Articles in the press, as evidenced by the comments of the Australian TV presenter on 60 Minutes, continue to use this language and then the comments on social media (do not read if you are sensitive, there are many vile people out there) often follow the vein of “It’s all fair and well showing us a cute 3 year old, but these people grow up to be rapists (yup, read that one recently) / profoundly disabled / reliant on full time care / huge complications / defective humans / have a horrible disease”.
Lots of readers of these articles seem to think that we, the families of people with Down Syndrome, including families with older children, teenagers and adult family members with Down Syndrome, are lying. That there must be hundreds of families with severely “profoundly disabled” (language used by the journalist in Australia) people with Down Syndrome who are hiding, not sharing their stories.
It’s like they’re crying out “We see your cute kid and hear your protests, but it’s not like this for everyone, show us the ones having a crap time, that will back up our decision to terminate these diseased individuals”.
The truth is, we’re mostly having a ball. We’re not lying. Yes, we have challenges, but here’s a news flash. EVERYONE HAS THEIR CHALLENGES. Everyone has crap happen them in life. The crappest thing in our lives actually isn’t Down Syndrome. It’s Crohn’s disease. An undiagnosed growth problem with our younger son. A father in law dying from a degenerative brain condition that has slowly taken him away from us over years. For others it may be financial problems. Cancer. Whatever. But it’s rarely Down Syndrome. This narrative is just absolute bullshit (excuse my language). It drives me mad that everyone else thinks they know how we feel.
Most people with Down Syndrome love their lives. I’ve been doing talks in a school to sixth formers about Down Syndrome since Daniel was a baby. The thing that blows their mind is this statistic:
99% of people with Down Syndrome said they were happy with their lives. 99%.
Let that sink in. In a world of depressed, anxious, stressed out, unhappy people there is a group of individuals who have a 99% happiness rate. This is unbelievable. And it’s not because they’re stupid or don’t understand anything about their lives. They truly feel that their lives are worthwhile, fun, enjoyable and they get up in the morning HAPPY about the day ahead.
The same survey (of over 3000 people in the US) showed 97% of siblings aged 9-11 loved their sibling with Down Syndrome, 99% of parents said they love their child with Down Syndrome.
Another study has shown that couples who have a child with Down Syndrome are LESS LIKELY TO DIVORCE than a couple who have a typically developing child.

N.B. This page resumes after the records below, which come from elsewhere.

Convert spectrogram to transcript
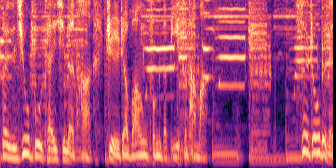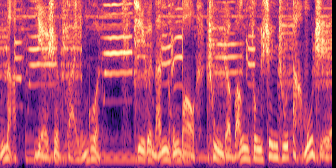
本就不开心的她指着王峰的鼻子大骂。四周的人呢也是反应过来，几个男同胞冲着王峰伸出大拇指，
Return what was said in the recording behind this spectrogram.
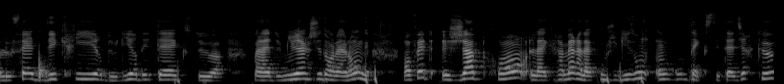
le fait d'écrire, de lire des textes, de, voilà, de m'immerger dans la langue, en fait, j'apprends la grammaire et la conjugaison en contexte. C'est-à-dire que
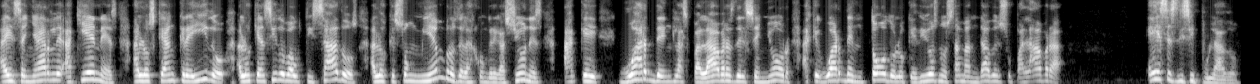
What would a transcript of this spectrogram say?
a enseñarle a quienes, a los que han creído, a los que han sido bautizados, a los que son miembros de las congregaciones, a que guarden las palabras del Señor, a que guarden todo lo que Dios nos ha mandado en su palabra. Ese es discipulado.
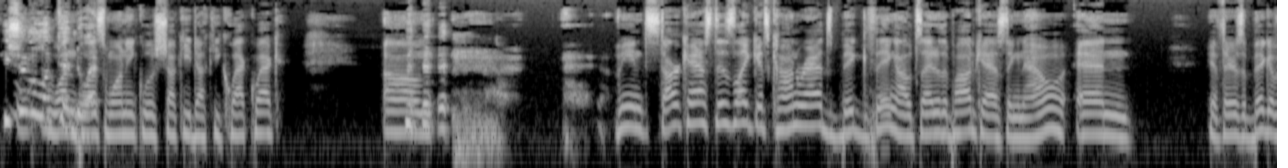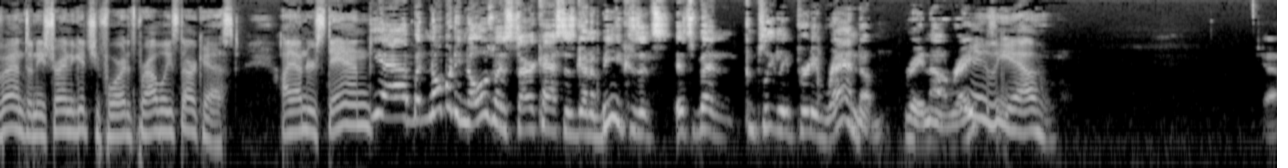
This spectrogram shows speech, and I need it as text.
He should have looked one into plus it. one equals shucky ducky quack quack. Um, I mean, Starrcast is like it's Conrad's big thing outside of the podcasting now, and if there's a big event and he's trying to get you for it, it's probably Starrcast. I understand. Yeah, but nobody knows when Starrcast is going to be because it's it's been completely pretty random right now, right? Yeah, Yeah.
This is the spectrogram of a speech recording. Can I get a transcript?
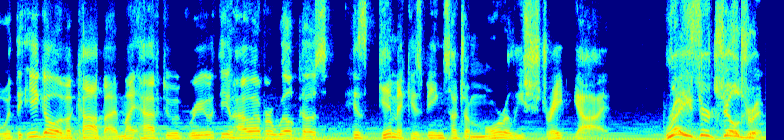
with the ego of a cop, I might have to agree with you. However, Wilkos, his gimmick is being such a morally straight guy. Raise your children.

So basically, we have happier children and are less likely to get divorced than the rest of you. HA! And do you know what? In my subsequent pregnancies I’ve hoped that I’ll be lucky enough to hit the jackpot again and have another child with Down Syndrome. This isn’t propaganda. This is me sharing my life. It’s bloody awesome having a kid with Down Syndrome. You’re missing out.
* using the 1 in 700 expected birth rate of babies with Down Syndrome in Iceland

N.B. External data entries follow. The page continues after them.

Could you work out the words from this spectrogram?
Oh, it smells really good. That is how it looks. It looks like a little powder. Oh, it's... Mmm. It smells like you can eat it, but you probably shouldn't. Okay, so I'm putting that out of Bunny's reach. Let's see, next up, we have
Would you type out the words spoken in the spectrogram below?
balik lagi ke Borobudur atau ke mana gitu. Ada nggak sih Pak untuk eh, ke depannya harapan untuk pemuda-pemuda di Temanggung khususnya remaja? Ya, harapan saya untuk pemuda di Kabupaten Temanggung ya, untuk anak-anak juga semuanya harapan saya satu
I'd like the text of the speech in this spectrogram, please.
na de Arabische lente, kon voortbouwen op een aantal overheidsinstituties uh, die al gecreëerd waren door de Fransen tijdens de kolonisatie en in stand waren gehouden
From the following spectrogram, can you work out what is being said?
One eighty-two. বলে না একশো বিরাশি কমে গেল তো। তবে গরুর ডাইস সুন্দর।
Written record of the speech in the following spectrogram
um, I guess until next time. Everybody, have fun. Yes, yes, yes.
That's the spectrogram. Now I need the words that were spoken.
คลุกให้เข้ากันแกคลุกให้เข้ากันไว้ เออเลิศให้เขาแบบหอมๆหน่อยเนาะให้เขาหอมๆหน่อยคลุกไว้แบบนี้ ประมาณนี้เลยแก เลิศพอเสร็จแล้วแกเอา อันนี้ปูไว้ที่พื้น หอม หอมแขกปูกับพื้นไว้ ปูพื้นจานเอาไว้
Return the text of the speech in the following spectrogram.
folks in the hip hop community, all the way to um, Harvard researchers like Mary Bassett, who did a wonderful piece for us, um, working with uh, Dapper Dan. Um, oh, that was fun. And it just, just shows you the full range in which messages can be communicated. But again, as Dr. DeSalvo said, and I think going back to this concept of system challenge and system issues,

4129 x 85% who test = 3510 women
3510 / 700 = 5 babies we might expect to have Down Syndrome. The abortion rate would need to be 80% (considerably lower than a number of other European countries) before even one of those pregnancies would be continued. An actual abortion rate of 90% like in the UK would result in, on average, one pregnancy being continued every other year i.e. alternate years it would look like a 100% abortion rate.